  5. Since it is possible for you to lose your salvation in Roman Catholicism, are you doing enough good works to keep yourself saved? Complex-question fallacy: works of mercy are an expression of faith; they do not usurp the role of faith in justification. Moreover, it assumes an objective yardstick the Church doesn’t have. The proper question is, “Are you striving to live the faith to the utmost of your ability, relying on the Lord and making use of the sacraments of the Church to assist you in that endeavor?” And it’s possible to lose your salvation even if you’re not a Roman Catholic. (Rom 11:21-22; 1 Cor 9:24-27; Heb 10:26-31) As for whether I am doing so ... that answer is between me and my confessor.


  1. Is it okay to exceed what is written in Scripture and teach things that are not taught in Scripture as though they are doctrinally true? Yes, because the Faith was entrusted to the apostles, not to Scripture. The Bible is not an omnium-gatherum of the Faith. Even if it could be proven that the Bible is materially sufficient for the needs of the Faith, it is not formally sufficient: it is not a catechism or a step-by-step instruction book; it does not interpret itself. Nothing speaks to this point more than the complete fragmentation of Protestant Christianity. Moreover, one of the many flaws of the doctrine of sola scriptura is that sola scriptura is itself not found in Scripture. There is nothing in Scripture that says, “The Bible is the sole infallible rule of faith.” The Bible is extremely important, and very revered in the Catholic Church; it is not, however, the sole infallible regula fidei.

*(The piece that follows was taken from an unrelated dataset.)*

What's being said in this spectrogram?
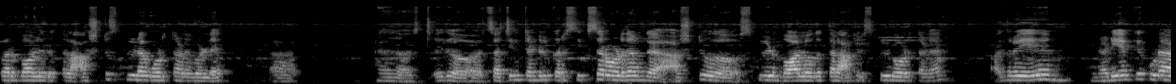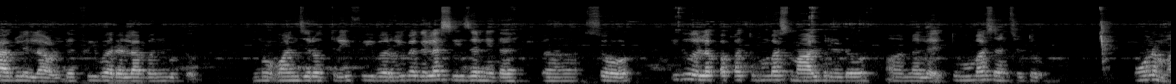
ಫರ್ ಬಾಲ್ ಇರುತ್ತಲ್ಲ, ಅಷ್ಟು ಸ್ಪೀಡಾಗಿ ಓಡ್ತಾಳೆ ಒಳ್ಳೆ. ಇದು ಸಚಿನ್ ತೆಂಡೂಲ್ಕರ್ ಸಿಕ್ಸರ್ ಹೊಡೆದಂಗೆ ಅಷ್ಟು ಸ್ಪೀಡ್ ಬಾಲ್ ಹೋಗುತ್ತಲ್ಲ ಅಷ್ಟು ಸ್ಪೀಡ್ ಓಡ್ತಾಳೆ. ಆದರೆ ನಡೆಯೋಕ್ಕೆ ಕೂಡ ಆಗಲಿಲ್ಲ ಅವಳಿಗೆ ಫೀವರ್ ಎಲ್ಲ ಬಂದ್ಬಿಟ್ಟು. ಒನ್ ಜೀರೋ ತ್ರೀ ಫೀವರು ಇವಾಗೆಲ್ಲ ಸೀಸನ್ ಇದೆ. ಸೊ ಇದು ಎಲ್ಲ ಪಾಪ ತುಂಬ ಸ್ಮಾಲ್ ಬ್ರೀಡು ಆಮೇಲೆ ತುಂಬ ಸೆನ್ಸಿಟಿವ್ ಓನಮ್ಮ,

One final note: Having an infallible Church doesn’t relieve the Catholic of the obligation of thinking through his faith; by no means is the requirement of the “assent of faith” a command to shut off our brains. But it is clear in Scripture that Jesus intended to establish an authoritative Church (see, for examples, Mt 28:18-20; Lk 10:16; 1 Tim 3:15). The most obvious reason was to guarantee the integrity of the gospel message, so that it would be taught with fidelity from age to age. This is also why, as mentioned before, Christ sent the Holy Spirit to lead and guide the Church (Jn 14:16; Jn 16:13; Ac 2:1-4). To say that the Church’s teaching became erroneous is to imply that the Holy Spirit either abandoned the Church or was “asleep at the switch” when the false doctrines were adopted — in other words, that the Holy Spirit is not reliable. Not a comforting thought! Especially not if you intend to argue that the Holy Spirit “moves” your contrary interpretation!

For if the Holy Spirit cannot prevent the Church from false interpretation or erroneous doctrine, how can He prevent you from screwing it up?

Think about it. Think about why there are so many Protestant denominations. Think about those sects that propose additional Scriptures, imposing Biblical figures on non-Biblical cosmologies (e.g., Gnosticism, Islam, Mormonism). Then ask yourself why your interpretation of Scripture must be better than that of 2,000 years’ worth of saints, scholars, popes, bishops, and ecumenical councils. Is it the Holy Spirit ... or the Pride which “goes before destruction”? (Prv 16:18)